As her audience, including volunteer Bonnie Gadberry and registered nurse Sharon Risden, burst into laughter, Allendar momentarily took off the grease paint and turned serious.
"When they gave me the lung cancer diagnosis and said prospects were not good for me, I said to them, 'So be it.'"
But she didn't mean "so be it" as in a fatalistic statement that she was resigned to her prognosis. She meant "so be it" as in a defiant declaration that she was going to do her best to conquer her cancer. Despite the odds, she said she is not going to give in to her disease.
"This disease will not get me, as long as I keep a positive frame of mind," Allendar said. "With prayers, God's help and help from my doctor and these wonderful hospice people, I believe I can beat it. I know I'm going to remain upbeat.
"Too many people who are sick like me are afraid of hospice and believe going into it means they're ready to die. I'm not denying I have a serious illness, but I'm not ready to die, either."
Since conventional procedures, treatments and medications have failed to eradicate her cancer, she has turned to an experimental drug.
"I'm taking Iressa, what some people call a 'miracle drug' that fights cancer," she said. "I believe it is helping."
Hospice "friends" are her best "drug"
But the best "drug" for Allendar are her "friends" from hospice, especially Gadberry and Risden.
"When the door opens and someone from hospice comes in, a friend is entering my home," Allendar said. "Bonnie and Sharon are two of my best friends in the world. More than that, they're like part of my extended family.
"And they're good sports, too, having to put up with my carrying on and silly comments."
Since Allendar is in the transitional program, she does not receive the regular clinical attention required by patients in hospice's medical program. However, Risden frequently drops by Allendar's home to keep an eye on her. It's become a familiar place for Risden.
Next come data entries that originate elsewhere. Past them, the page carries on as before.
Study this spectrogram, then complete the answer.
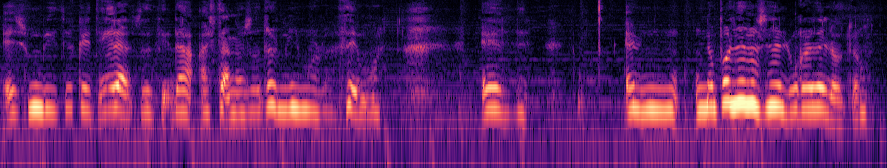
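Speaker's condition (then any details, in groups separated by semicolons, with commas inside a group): Cerebral palsy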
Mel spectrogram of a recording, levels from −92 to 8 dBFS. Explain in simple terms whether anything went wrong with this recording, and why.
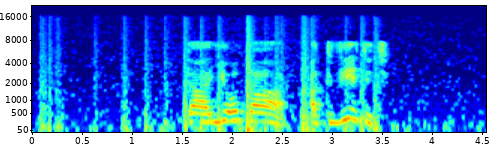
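Yes, the whole clip has overdone noise removal: the cleanup was set too hard, so quiet bits of speech vanish, leaving twinkly near-silence between.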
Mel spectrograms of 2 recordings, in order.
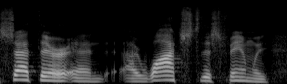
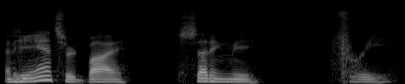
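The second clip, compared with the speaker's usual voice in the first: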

She cared for Allendar's husband when he was in hospice.
"It was hard to do my work because Jakie kept me laughing so hard," said Risden. "She's always smiling and laughing and joking - and sometimes at my expense."